A crack in Lexi’s sanity opened like a chasm at the bottom of an ocean trench. It was so much worse in the light. She threw the revolver at it and backed away from it deeper into the shadows, screaming. It followed.
She tripped over a box, fell on her injured arm, and groaned. Then she spied the door not much further back in the shadows. The reptilian figure was still coming after her, but it was evidently hurt, and the injuries she had inflicted on it slowed and labored its movements.
Lexi moved toward the door, hoping it wasn’t locked. The reptilian figure was closing in on her now. She grabbed the doorknob, wondered if in the event that it was lock if she would be able to physically overpower the reptilian figure, and twisted hard. It was unlocked. She opened the door and fled into a greater darkness than she had ever known.
It was quite some time before she realized she there was no longer a concrete floor beneath her feet, and eventually she felt grass brushing against her legs. Certain she had finally lost the reptilian figure, she plunged into mushy ground, and she soon wading through the waist-deep water of a fetid swamp. A bloody red light began to gather strength in the distance ahead, and as the night began to give way to an ever-reddening sky, Lexi began to wondering in a half-broken sort of way where exactly the door in the dead artist’s basement had taken her.
When she reached solid ground, the redness had fully illuminated the hellscape in which she had fled and she stopped to rest among a copse of limbless, leafless trees.
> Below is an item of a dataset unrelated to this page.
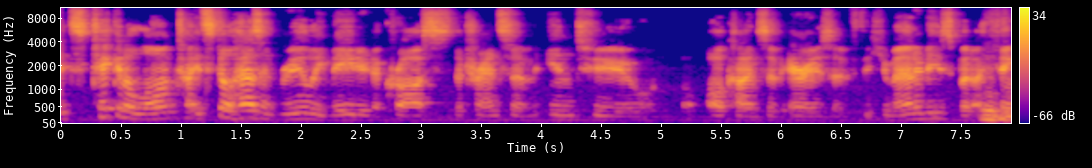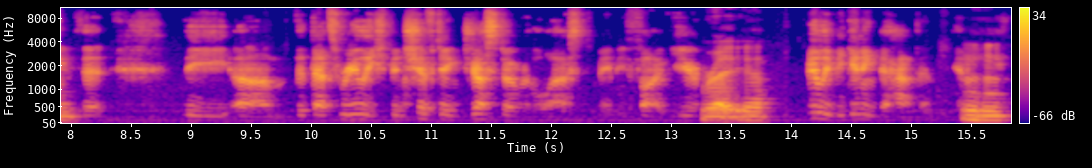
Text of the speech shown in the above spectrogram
it's taken a long time. It still hasn't really made it across the transom into all kinds of areas of the humanities, but I think that the um, that that's really been shifting just over the last maybe five years, Right. Yeah. Really beginning to happen. You know, Mhm.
She was standing at the bottom of a steep escarpment, and at the top among the large obsidian rocks, she soon spotted the disfigured silhouettes of horrible creatures.
Humanoid, beastly, demonic, none of them were quite the same in regard to their physical appearance, and although some of them spoke amongst each other in strange guttural tongues, others merely pointed down to where Lexi stood, gesticulating and/or hopping up and down a frenzied manner.
But despite their differences, Lexi soon noticed they all had at least one thing in common and she shuddered with dread.
They had all taken a fierce interest in her arrival.
CREDIT : Scott Landon